## Brief
Nothing outside the lines below from the one containing "I have a spectrogram" through the one containing "What follows is" is to be printed; print those exactly, ends included, and drop the pictures.

## Extracted data
◇ ◇ ◇ ◇ ◇

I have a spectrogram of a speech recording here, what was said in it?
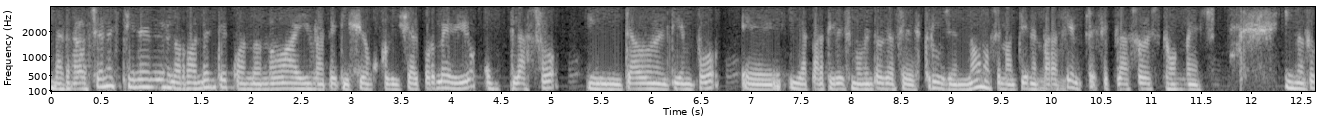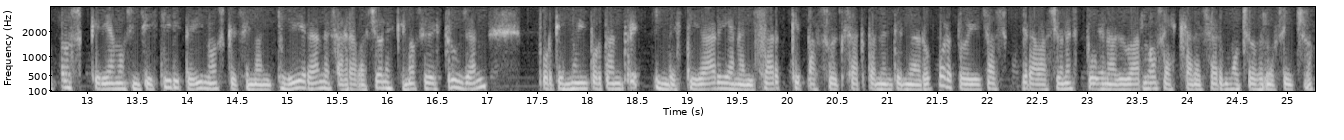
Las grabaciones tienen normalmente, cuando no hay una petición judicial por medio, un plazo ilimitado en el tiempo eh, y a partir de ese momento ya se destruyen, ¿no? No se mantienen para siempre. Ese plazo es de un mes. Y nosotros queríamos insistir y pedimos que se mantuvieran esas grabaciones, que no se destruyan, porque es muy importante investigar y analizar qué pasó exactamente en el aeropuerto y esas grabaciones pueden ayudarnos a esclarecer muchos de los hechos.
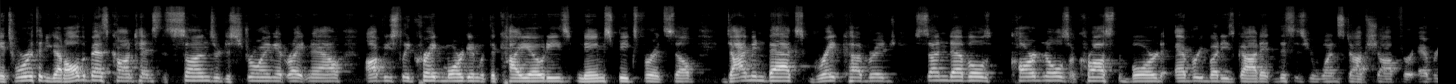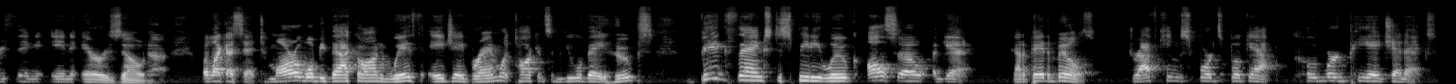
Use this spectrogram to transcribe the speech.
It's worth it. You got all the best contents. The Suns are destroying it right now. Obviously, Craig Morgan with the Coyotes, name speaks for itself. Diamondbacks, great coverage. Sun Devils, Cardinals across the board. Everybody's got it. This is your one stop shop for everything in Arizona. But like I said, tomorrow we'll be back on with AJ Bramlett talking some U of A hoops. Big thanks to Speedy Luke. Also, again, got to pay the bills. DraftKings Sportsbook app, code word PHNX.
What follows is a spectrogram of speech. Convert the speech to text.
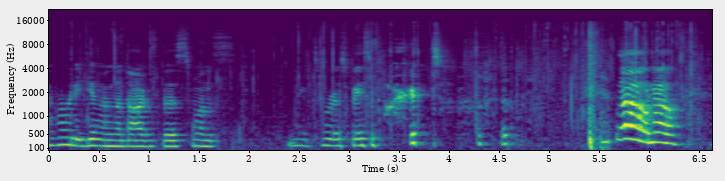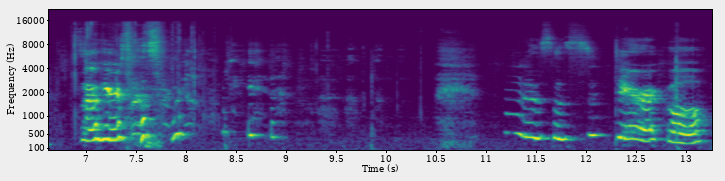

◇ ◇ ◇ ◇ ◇

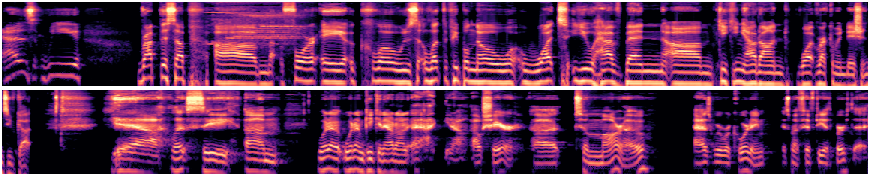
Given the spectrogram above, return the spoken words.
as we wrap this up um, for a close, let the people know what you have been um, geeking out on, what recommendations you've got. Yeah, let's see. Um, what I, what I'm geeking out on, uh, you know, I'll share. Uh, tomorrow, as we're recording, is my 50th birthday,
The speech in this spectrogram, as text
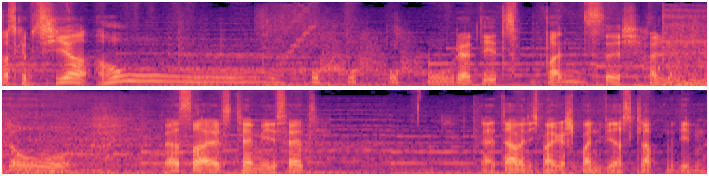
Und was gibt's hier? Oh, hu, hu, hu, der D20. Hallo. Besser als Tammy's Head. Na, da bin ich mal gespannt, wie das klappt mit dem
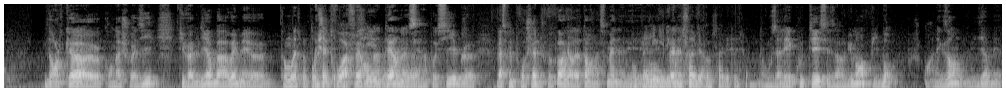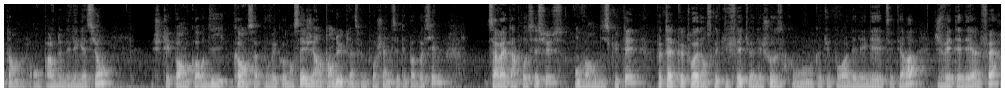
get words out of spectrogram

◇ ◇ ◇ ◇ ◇

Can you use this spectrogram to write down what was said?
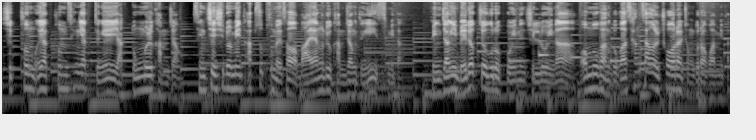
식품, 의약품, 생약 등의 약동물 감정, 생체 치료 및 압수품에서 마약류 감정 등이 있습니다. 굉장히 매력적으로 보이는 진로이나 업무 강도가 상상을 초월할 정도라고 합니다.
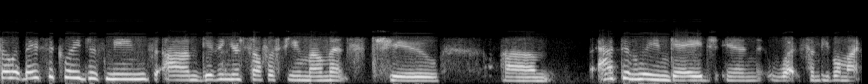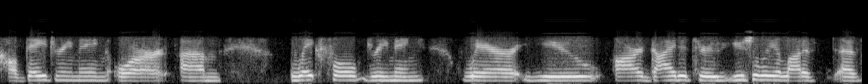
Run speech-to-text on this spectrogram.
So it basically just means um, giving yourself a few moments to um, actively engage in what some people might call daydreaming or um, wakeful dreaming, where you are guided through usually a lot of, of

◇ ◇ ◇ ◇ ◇

## Completed task
I have a spectrogram of a speech recording here, what was said in it?
Las grabaciones tienen normalmente, cuando no hay una petición judicial por medio, un plazo ilimitado en el tiempo eh, y a partir de ese momento ya se destruyen, ¿no? No se mantienen para siempre. Ese plazo es de un mes. Y nosotros queríamos insistir y pedimos que se mantuvieran esas grabaciones, que no se destruyan, porque es muy importante investigar y analizar qué pasó exactamente en el aeropuerto y esas grabaciones pueden ayudarnos a esclarecer muchos de los hechos.
Use this spectrogram to transcribe the speech.
It's worth it. You got all the best contents. The Suns are destroying it right now. Obviously, Craig Morgan with the Coyotes, name speaks for itself. Diamondbacks, great coverage. Sun Devils, Cardinals across the board. Everybody's got it. This is your one stop shop for everything in Arizona. But like I said, tomorrow we'll be back on with AJ Bramlett talking some U of A hoops. Big thanks to Speedy Luke. Also, again, got to pay the bills. DraftKings Sportsbook app, code word PHNX.
What follows is a spectrogram of speech. Convert the speech to text.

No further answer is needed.